_Assignment_. Reproduce every line of the data, exactly and without its pictures.

_Data under study_.

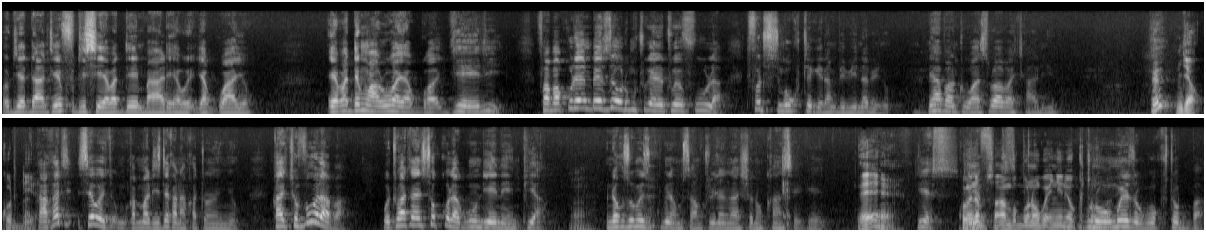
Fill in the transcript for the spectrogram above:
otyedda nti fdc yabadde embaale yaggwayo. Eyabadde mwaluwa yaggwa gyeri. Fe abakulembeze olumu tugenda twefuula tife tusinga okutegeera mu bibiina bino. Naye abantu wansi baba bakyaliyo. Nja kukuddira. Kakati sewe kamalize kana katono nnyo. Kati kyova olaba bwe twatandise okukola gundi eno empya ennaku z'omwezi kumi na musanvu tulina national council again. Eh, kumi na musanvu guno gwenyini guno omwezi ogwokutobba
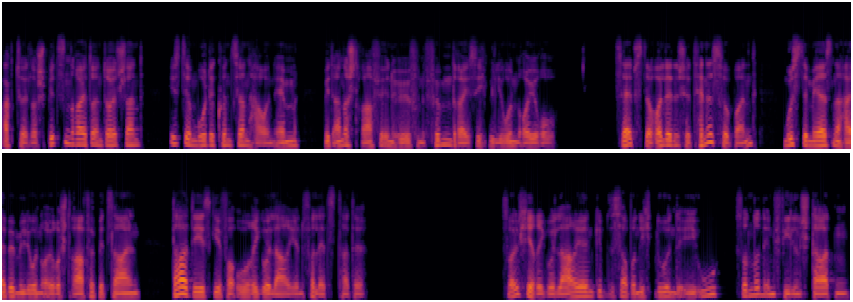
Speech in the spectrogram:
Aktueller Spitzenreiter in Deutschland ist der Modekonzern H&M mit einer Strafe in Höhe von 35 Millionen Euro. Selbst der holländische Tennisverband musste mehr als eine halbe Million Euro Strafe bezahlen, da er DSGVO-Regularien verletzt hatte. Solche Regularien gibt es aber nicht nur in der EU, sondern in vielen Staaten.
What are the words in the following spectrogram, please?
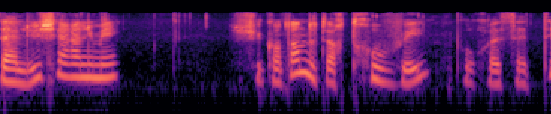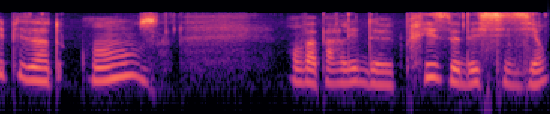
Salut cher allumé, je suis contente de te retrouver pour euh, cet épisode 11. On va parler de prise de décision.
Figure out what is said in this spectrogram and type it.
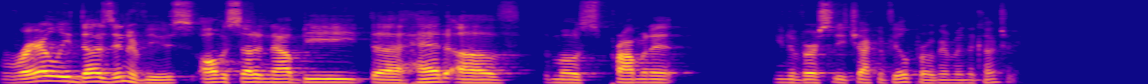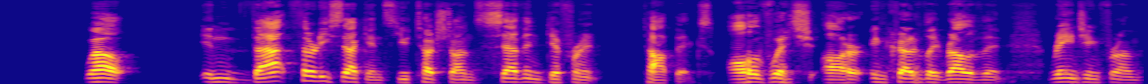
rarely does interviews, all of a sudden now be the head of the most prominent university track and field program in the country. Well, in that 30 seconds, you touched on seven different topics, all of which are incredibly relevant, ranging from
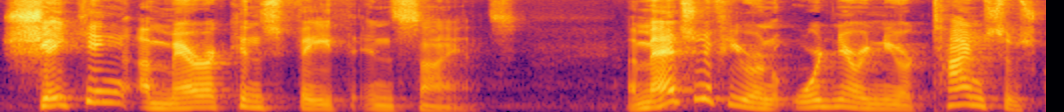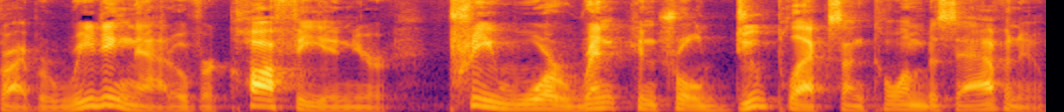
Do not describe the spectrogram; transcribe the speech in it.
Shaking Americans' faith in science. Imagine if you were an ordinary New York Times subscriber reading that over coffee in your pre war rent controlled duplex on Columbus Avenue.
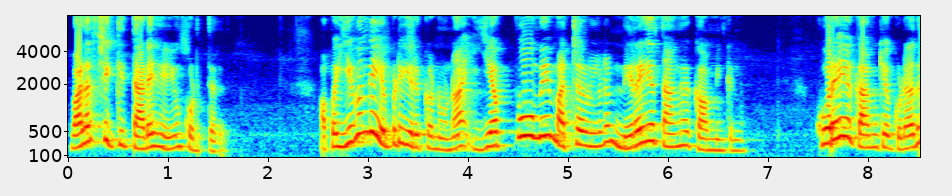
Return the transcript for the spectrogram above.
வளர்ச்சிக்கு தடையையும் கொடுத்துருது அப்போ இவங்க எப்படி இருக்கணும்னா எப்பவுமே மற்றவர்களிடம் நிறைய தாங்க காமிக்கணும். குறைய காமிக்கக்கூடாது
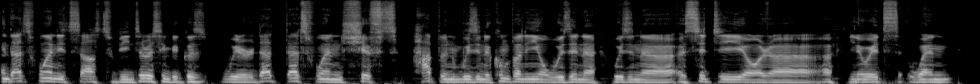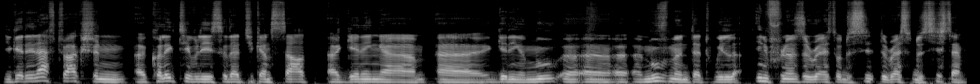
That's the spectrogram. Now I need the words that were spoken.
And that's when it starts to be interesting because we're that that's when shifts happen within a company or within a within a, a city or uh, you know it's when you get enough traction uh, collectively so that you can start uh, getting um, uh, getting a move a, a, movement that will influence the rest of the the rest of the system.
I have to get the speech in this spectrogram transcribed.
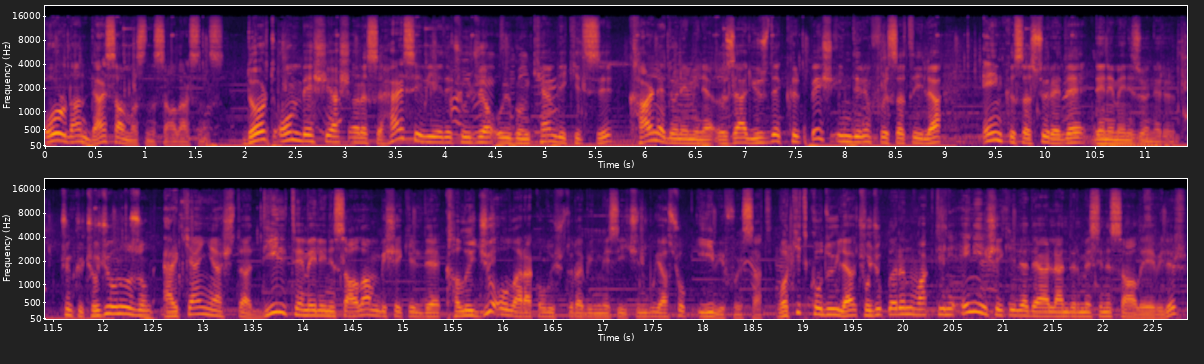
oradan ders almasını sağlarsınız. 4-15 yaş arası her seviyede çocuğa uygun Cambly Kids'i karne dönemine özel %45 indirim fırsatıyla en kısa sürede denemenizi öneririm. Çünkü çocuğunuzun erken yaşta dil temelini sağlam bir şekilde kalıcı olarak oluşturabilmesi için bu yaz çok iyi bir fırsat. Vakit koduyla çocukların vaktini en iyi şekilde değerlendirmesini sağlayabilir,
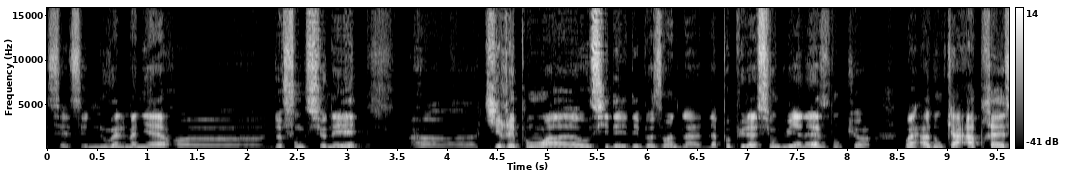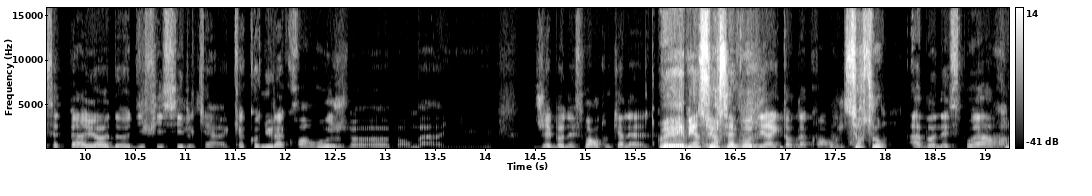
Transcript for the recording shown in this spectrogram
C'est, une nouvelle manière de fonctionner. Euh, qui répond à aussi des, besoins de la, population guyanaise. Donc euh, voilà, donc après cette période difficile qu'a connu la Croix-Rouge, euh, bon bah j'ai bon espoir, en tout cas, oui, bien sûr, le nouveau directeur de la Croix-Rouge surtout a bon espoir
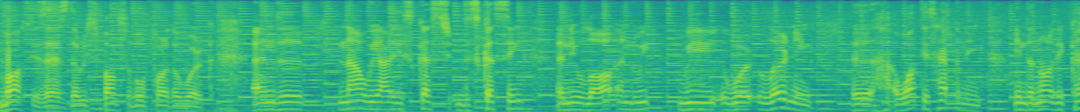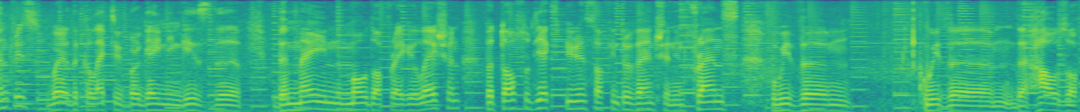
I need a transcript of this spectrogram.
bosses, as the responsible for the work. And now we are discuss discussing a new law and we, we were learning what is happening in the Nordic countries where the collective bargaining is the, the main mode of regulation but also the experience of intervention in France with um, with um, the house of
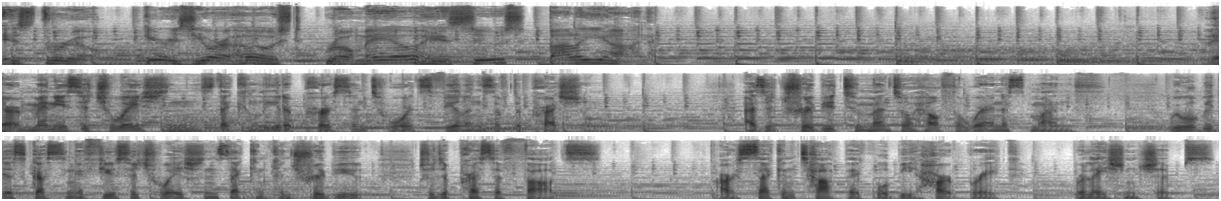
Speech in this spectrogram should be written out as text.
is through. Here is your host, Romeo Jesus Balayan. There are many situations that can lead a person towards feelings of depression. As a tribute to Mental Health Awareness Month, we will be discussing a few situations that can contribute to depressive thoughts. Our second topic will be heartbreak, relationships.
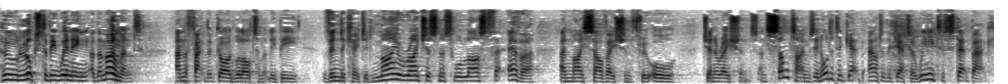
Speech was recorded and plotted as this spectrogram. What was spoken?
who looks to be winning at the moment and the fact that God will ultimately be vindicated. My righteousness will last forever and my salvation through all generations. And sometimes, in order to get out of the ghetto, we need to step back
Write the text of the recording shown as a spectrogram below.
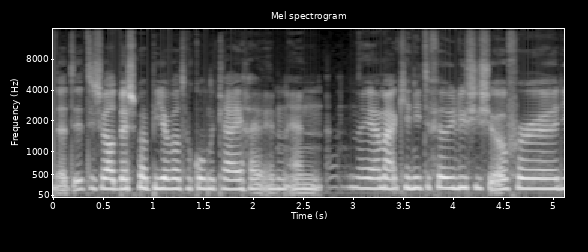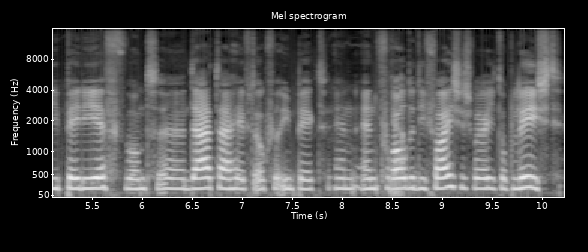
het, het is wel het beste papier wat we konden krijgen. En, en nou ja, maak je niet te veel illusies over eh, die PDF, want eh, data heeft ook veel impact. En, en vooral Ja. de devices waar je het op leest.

_Solution to the problem_.
Fill in the transcript for the spectrogram above:
otyedda nti fdc yabadde embaale yaggwayo. Eyabadde mwaluwa yaggwa gyeri. Fe abakulembeze olumu tugenda twefuula tife tusinga okutegeera mu bibiina bino. Naye abantu wansi baba bakyaliyo. Nja kukuddira. Kakati sewe kamalize kana katono nnyo. Kati kyova olaba bwe twatandise okukola gundi eno empya ennaku z'omwezi kumi na musanvu tulina national council again. Eh, kumi na musanvu guno gwenyini guno omwezi ogwokutobba
Speech in the spectrogram:
Aktueller Spitzenreiter in Deutschland ist der Modekonzern H&M mit einer Strafe in Höhe von 35 Millionen Euro. Selbst der holländische Tennisverband musste mehr als eine halbe Million Euro Strafe bezahlen, da er DSGVO-Regularien verletzt hatte. Solche Regularien gibt es aber nicht nur in der EU, sondern in vielen Staaten.
What are the words in the following spectrogram, please?
Salut cher allumé, je suis contente de te retrouver pour euh, cet épisode 11. On va parler de prise de décision.
Figure out what is said in this spectrogram and type it.
rarely does interviews, all of a sudden now be the head of the most prominent university track and field program in the country. Well, in that 30 seconds, you touched on seven different topics, all of which are incredibly relevant, ranging from
Do not describe the spectrogram; transcribe the speech in it.
Shaking Americans' faith in science. Imagine if you were an ordinary New York Times subscriber reading that over coffee in your pre war rent controlled duplex on Columbus Avenue.
Return the transcript for the spectrogram above.
வளர்ச்சிக்கு தடையையும் கொடுத்துருது அப்போ இவங்க எப்படி இருக்கணும்னா எப்பவுமே மற்றவர்களிடம் நிறைய தாங்க காமிக்கணும். குறைய காமிக்கக்கூடாது
That's the spectrogram. Now I need the words that were spoken.
And that's when it starts to be interesting because we're that that's when shifts happen within a company or within a within a, a city or uh, you know it's when you get enough traction uh, collectively so that you can start uh, getting um, uh, getting a move a, a, movement that will influence the rest of the the rest of the system.
I have to get the speech in this spectrogram transcribed.
oradan ders almasını sağlarsınız. 4-15 yaş arası her seviyede çocuğa uygun Cambly Kids'i karne dönemine özel %45 indirim fırsatıyla en kısa sürede denemenizi öneririm. Çünkü çocuğunuzun erken yaşta dil temelini sağlam bir şekilde kalıcı olarak oluşturabilmesi için bu yaz çok iyi bir fırsat. Vakit koduyla çocukların vaktini en iyi şekilde değerlendirmesini sağlayabilir,
Transcript for the recording shown in this spectrogram
C'est, une nouvelle manière de fonctionner. Euh, qui répond à aussi des, besoins de la, population guyanaise. Donc euh, voilà, donc après cette période difficile qu'a connu la Croix-Rouge, euh, bon bah j'ai bon espoir, en tout cas, oui, bien sûr, le nouveau directeur de la Croix-Rouge surtout a bon espoir
I need a transcript of this spectrogram.
bosses, as the responsible for the work. And now we are discuss discussing a new law and we, we were learning what is happening in the Nordic countries where the collective bargaining is the, the main mode of regulation but also the experience of intervention in France with um, with um, the house of
Speech in this spectrogram should be written out as text.
is through. Here is your host, Romeo Jesus Balayan. There are many situations that can lead a person towards feelings of depression. As a tribute to Mental Health Awareness Month, we will be discussing a few situations that can contribute to depressive thoughts. Our second topic will be heartbreak, relationships.
Speech was recorded and plotted as this spectrogram. What was spoken?
who looks to be winning at the moment and the fact that God will ultimately be vindicated. My righteousness will last forever and my salvation through all generations. And sometimes, in order to get out of the ghetto, we need to step back
Write the text of the recording shown as a spectrogram below.
het, het is wel het beste papier wat we konden krijgen. En, en nou ja, maak je niet te veel illusies over eh, die PDF, want eh, data heeft ook veel impact. En, en vooral Ja. de devices waar je het op leest.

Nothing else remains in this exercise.